With the exception of college and a few short visits to big cities on vacation, I have lived in a small town my entire life. It’s the cliché kind of place where people still marry who they dated in high school and you can’t go to Wal-Mart without running into someone you know. In the wake of national tragedies like in the bombing at the Boston Marathon, the divide between how Smalltown, USA, like my hometown, and large metropolises react to such events becomes evident.
Initially, we all have the same gut reaction: disbelief, horror, and sadness. There is a twinge of anger when we think about the mysterious forces that have taken lives and rocked our national sense of safety. Prayers are said for the victims, and the first responders and bystanders who answered the calls for help are praised as the heroes they are.
When you live in a small town, soon you realize there is a sense of detachment from the whole thing. We have to find a way to tie ourselves to the event to make it real. Local news outlets contact people from the home viewing area on vacation at the effected site. We call, text and email everyone we know that might have been in the area. I logged into Facebook to check whether any friends who run marathons had been in Boston. None were, but an acquaintance’s father had safely crossed the finish line shortly before the explosions. Even that tenuous connection made it more real for me.
Small towns react to big events in quiet ways. Schools will cautiously address the events with students. Come Sunday, churches will have prayers to commemorate the tragedy. Flags will fly at half-staff. We have no hospitals full of victims or citywide manhunts to aid so we mark these occasions in somber whispers.
But no matter how violent or heartbreaking an event is, it fades quickly in the minds of small town citizens. Please don’t mistake my meaning and think we pass over terror and death as unimportant. We don’t. It’s just that after the immediate shock wears off we let out the breath we had been holding because in the back of our minds we think, “That’s horrible, but I don’t live in a big city. I don’t have to worry. It can’t happen here.” When the people of Boston are cleaning reminders of the violence from the face of their city, and the citizens of New York and other big cities are revising security measures for large events, unless we know someone directly affected, we will have gone back to business as usual with only a faint residual sadness.

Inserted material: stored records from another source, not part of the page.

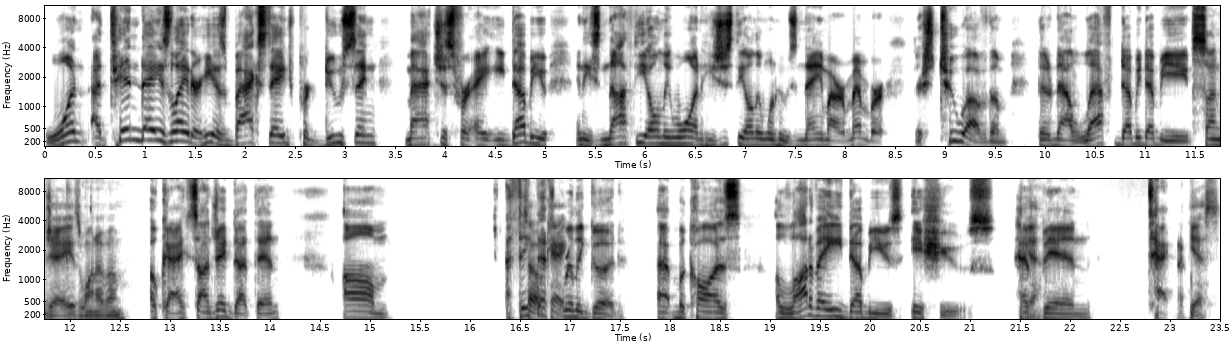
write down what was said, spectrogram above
One uh, 10 days later, he is backstage producing matches for AEW, and he's not the only one. He's just the only one whose name I remember. There's two of them that have now left WWE. Sanjay is one of them. Okay, Sanjay Dutt then. Um, I think So, that's okay. really good uh, because a lot of AEW's issues have Yeah. been technical. Yes.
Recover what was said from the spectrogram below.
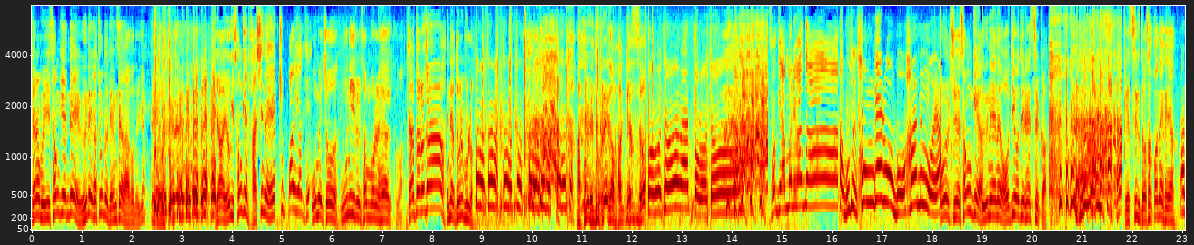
여러분 이 성게인데 은혜가 좀 더 냄새가 나거든요. 야 여기 성게 밭이네. 쭈빵이한테 몸에 저 우니를 선물을 해야겠구만. 자 떨어져! 은혜야 노래 불러. 떨어져라, 떨어져, 떨어져라, 떨어져. 아니 왜 노래가 바뀌었어? 떨어져라, 떨어져. 성게 한 마리만 더! 아, 무슨 성게로 뭐 하는 거야? 오늘 주제 성게야 은혜는 어디 어디를 했을까 이거 쓱 넣어서 꺼내 그냥. 나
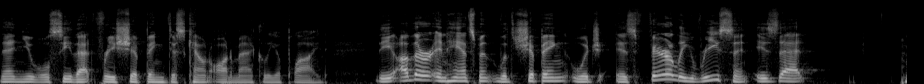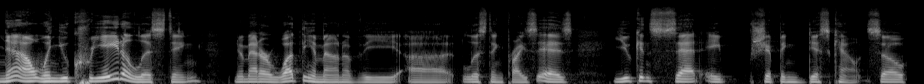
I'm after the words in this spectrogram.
then you will see that free shipping discount automatically applied. The other enhancement with shipping, which is fairly recent, is that now when you create a listing, no matter what the amount of the uh, listing price is, you can set a shipping discount. So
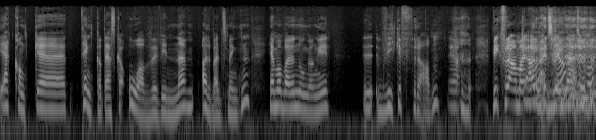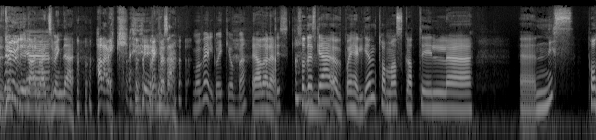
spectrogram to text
jeg kan ikke tenke at jeg skal overvinne arbeidsmengden. Jeg må bare noen ganger eh, vike fra den. Ja. Vik fra meg arbeidsmengde! Ja, du må Du, din arbeidsmengde! Ha deg vekk! Vekk med seg! Må velge å ikke jobbe, Ja, det er det. faktisk. Så det skal jeg øve på i helgen. Thomas skal til eh, eh, NIS på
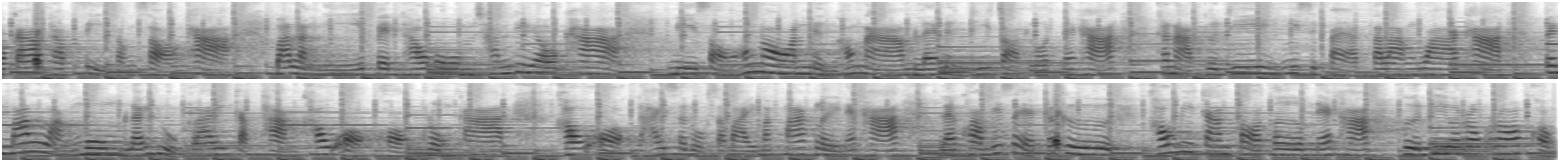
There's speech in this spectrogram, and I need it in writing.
399ทับ422 ค่ะ บ้านหลังนี้เป็นทาวน์โฮมชั้นเดียวค่ะ มี 2 ห้องนอน 1 ห้องน้ำและ 1 พื้นที่ 28 ตารางวาค่ะ เป็นบ้านหลังมุมและอยู่ใกล้กับทางเข้าออกของโครงการ เข้าออกได้สะดวกสบายมากๆเลยนะคะ และความพิเศษก็คือเขามีการต่อเติมนะคะ พื้นที่รอบๆของ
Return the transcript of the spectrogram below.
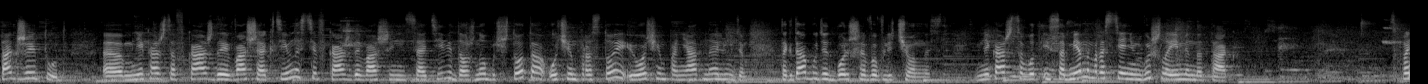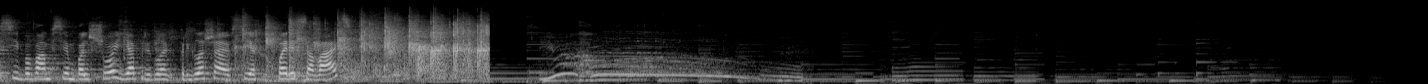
Также и тут. Э, мне кажется, в каждой вашей активности, в каждой вашей инициативе должно быть что-то очень простое и очень понятное людям. Тогда будет большая вовлеченность. Мне кажется, вот и с обменом растением вышло именно так. Спасибо вам всем большое. Я пригла приглашаю всех порисовать. Yoo-hoo!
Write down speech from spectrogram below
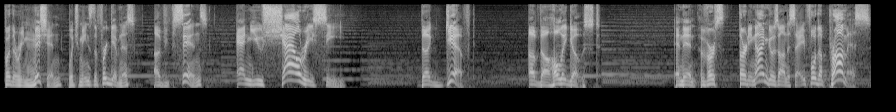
for the remission, which means the forgiveness of sins, and you shall receive the gift of the Holy Ghost. And then verse 39 goes on to say, For the promise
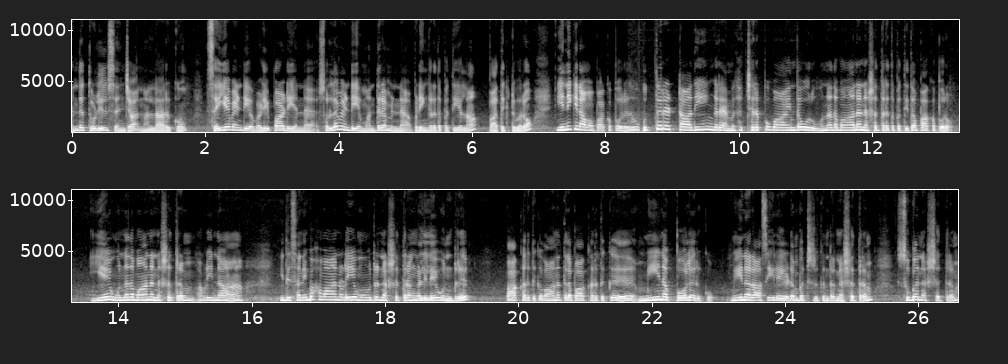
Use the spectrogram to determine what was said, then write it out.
எந்த தொழில் செஞ்சால் நல்லாயிருக்கும் செய்ய வேண்டிய வழிபாடு என்ன சொல்ல வேண்டிய மந்திரம் என்ன அப்படிங்கிறத பற்றியெல்லாம் பார்த்துக்கிட்டு வரோம். இன்றைக்கி நாம் பார்க்க போகிறது உத்திரட்டாதிங்கிற மிகச்சிறப்பு வாய்ந்த ஒரு உன்னதமான நட்சத்திரத்தை பற்றி தான் பார்க்க போகிறோம் ஏன் உன்னதமான நட்சத்திரம் அப்படின்னா இது சனி பகவானுடைய மூன்று நட்சத்திரங்களிலே ஒன்று. பார்க்கறதுக்கு வானத்தில் பார்க்கறதுக்கு மீனை போல இருக்கும். மீன ராசியில் இடம்பெற்றிருக்கின்ற நட்சத்திரம் சுப நட்சத்திரம்.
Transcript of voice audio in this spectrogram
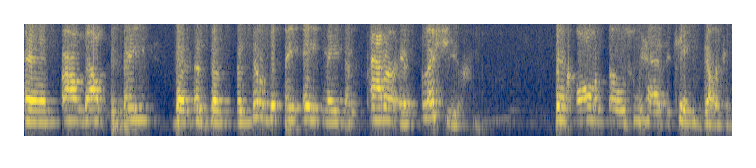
and found out that they the, the, the little that they ate made them fatter and fleshier than all of those who had the king's delicacies.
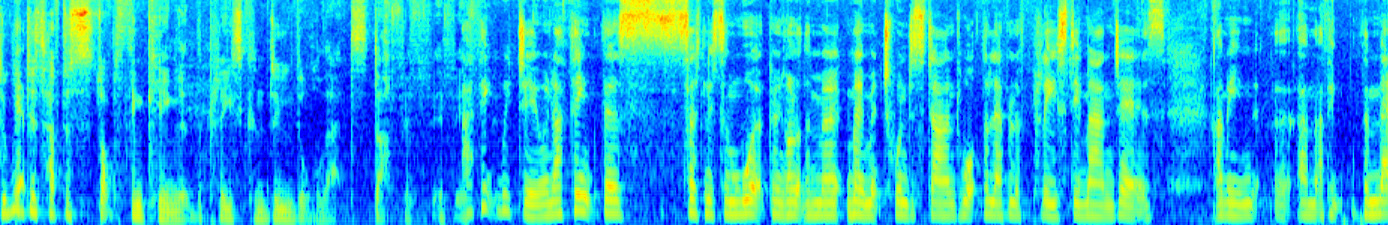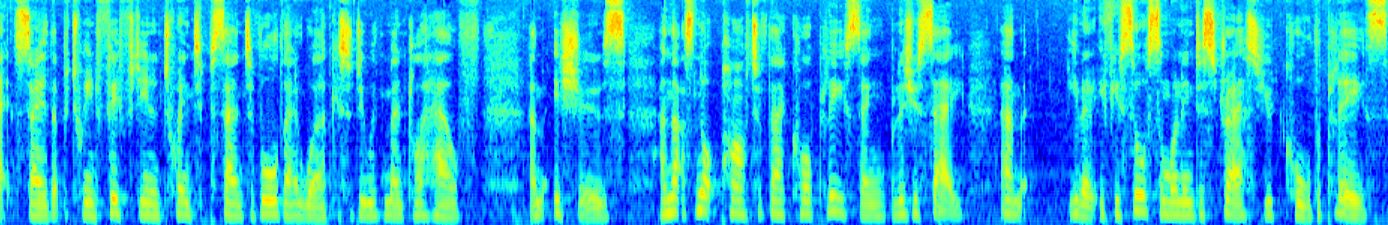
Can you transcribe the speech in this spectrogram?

While being a small town in Middle America does insulate us from the physical violence, we should not allow that barrier to keep us from being vigilant. Violence can be targeted anywhere. It is not solely a concern of big city dwellers. So spread the word, fellow residents of Smalltown, USA. Use this as a way to open dialogues with your children. Donate blood. Take a first aid class so you can help if the need ever arises. Let this be a wake up call instead of just a story you tell others about where you were when the bombs went off.